On average, the month of July is the driest month of the year in many areas of California. Los Angeles and San Diego only average 0.01 of an inch and 0.03 of an inch, respectively, of rain each July.
The 1.49 inches of rain that fell on Saturday and Sunday at San Diego caused the city to break its long-standing July rainfall record of 0.92 of an inch from 1902. Los Angeles also set a new July rainfall record with the weekend's 0.38 of an inch. The previous record was 0.18 of an inch from 1986.
However, the remains of Tropical Storm Dolores has resulted in record rainfall over southern California over the past few days. Many rainfall records were shattered this past weekend.
July rains are rare in southern California but not unheard of, especially in El Nino years. In a previous posting this summer we discussed the possibility of an active tropical storm season in the eastern Pacific. That activity has come to fruition and there will likely be other tropical storms and hurricanes that may bring more summer rain chances to drought stricken California and other portions of the southwestern U.S. Therefore, California may have another chance or two at heavy July/August rainfall in some areas.
Cattle producers in California, Nevada and Arizona (and even Utah) can expect good chances for more summer rain. The long range outlook is continuing to look more and more promising this fall and winter for the far west.

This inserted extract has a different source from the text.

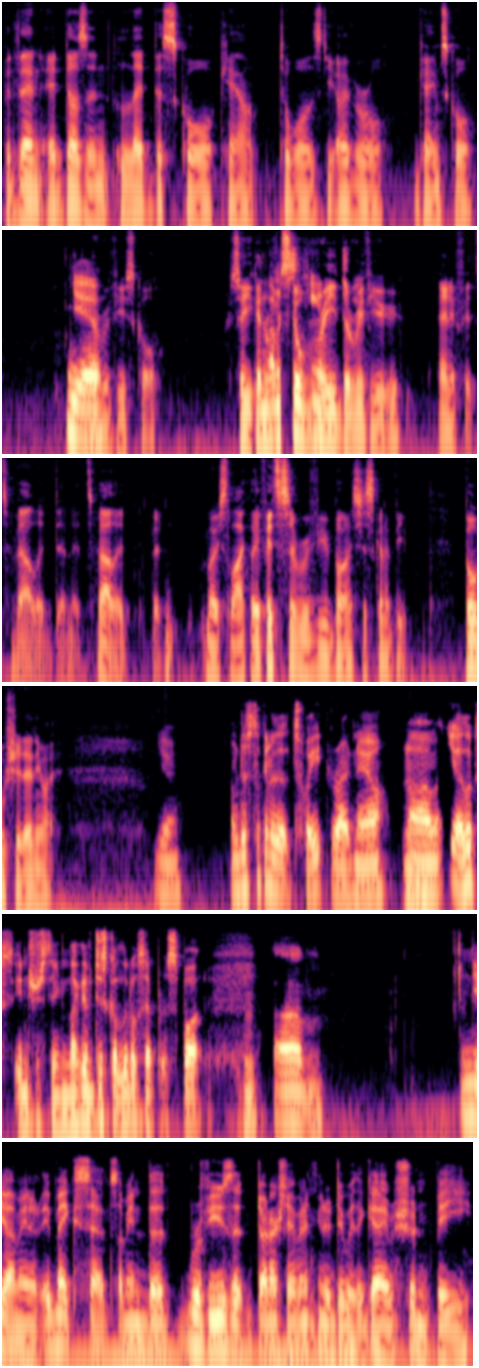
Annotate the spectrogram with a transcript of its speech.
but then it doesn't let the score count towards the overall game score, Yeah, the review score. So you can I'm still read the review, and if it's valid, then it's valid. But most likely, if it's a review bomb, it's just going to be bullshit anyway. yeah. I'm just looking at the tweet right now. Mhm. Um, yeah, it looks interesting. Like they've just got a little separate spot. Mhm. Um, yeah, I mean, it, it makes sense. I mean, the reviews that don't actually have anything to do with the game shouldn't be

The latest long range forecast for the 90 day period of December, January and February from the Japanese Meteorological Agency shows a classic El Nino precipitation pattern, with enhanced rainfall over drought stricken California.